» **Task to carry out**: Once you reach the line that holds "Could you read" in the listing below, output it and every line after it through the line that holds "What's the text", word for word.

» **Supplied data**:
•••••
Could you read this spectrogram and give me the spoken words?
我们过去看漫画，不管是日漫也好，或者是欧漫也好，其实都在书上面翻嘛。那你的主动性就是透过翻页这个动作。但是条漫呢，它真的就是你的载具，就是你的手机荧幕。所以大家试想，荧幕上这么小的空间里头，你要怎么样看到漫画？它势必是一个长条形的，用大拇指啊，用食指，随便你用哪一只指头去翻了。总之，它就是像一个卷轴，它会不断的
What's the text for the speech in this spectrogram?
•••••
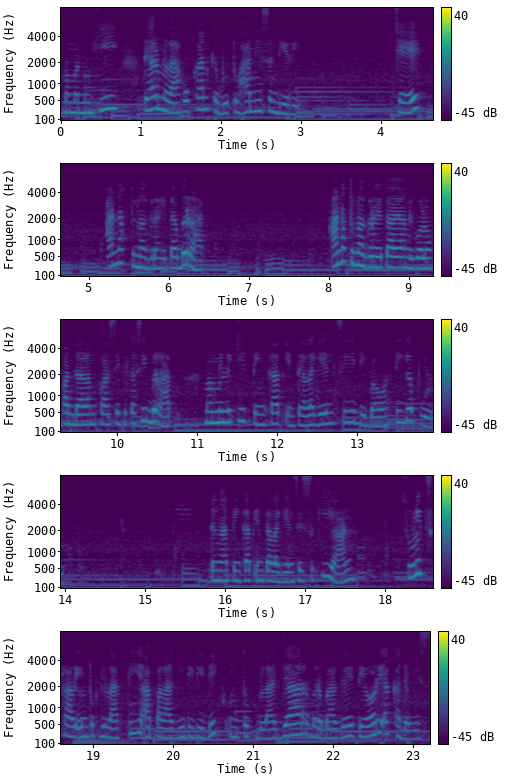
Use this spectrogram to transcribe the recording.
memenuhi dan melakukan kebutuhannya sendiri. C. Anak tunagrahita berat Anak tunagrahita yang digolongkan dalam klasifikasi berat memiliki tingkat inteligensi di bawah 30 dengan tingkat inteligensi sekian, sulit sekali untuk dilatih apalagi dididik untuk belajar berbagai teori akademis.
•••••
» **Answer to this task**:
Could you read this spectrogram and give me the spoken words?
我们过去看漫画，不管是日漫也好，或者是欧漫也好，其实都在书上面翻嘛。那你的主动性就是透过翻页这个动作。但是条漫呢，它真的就是你的载具，就是你的手机荧幕。所以大家试想，荧幕上这么小的空间里头，你要怎么样看到漫画？它势必是一个长条形的，用大拇指啊，用食指，随便你用哪一只指头去翻了。总之，它就是像一个卷轴，它会不断的
What's the text for the speech in this spectrogram?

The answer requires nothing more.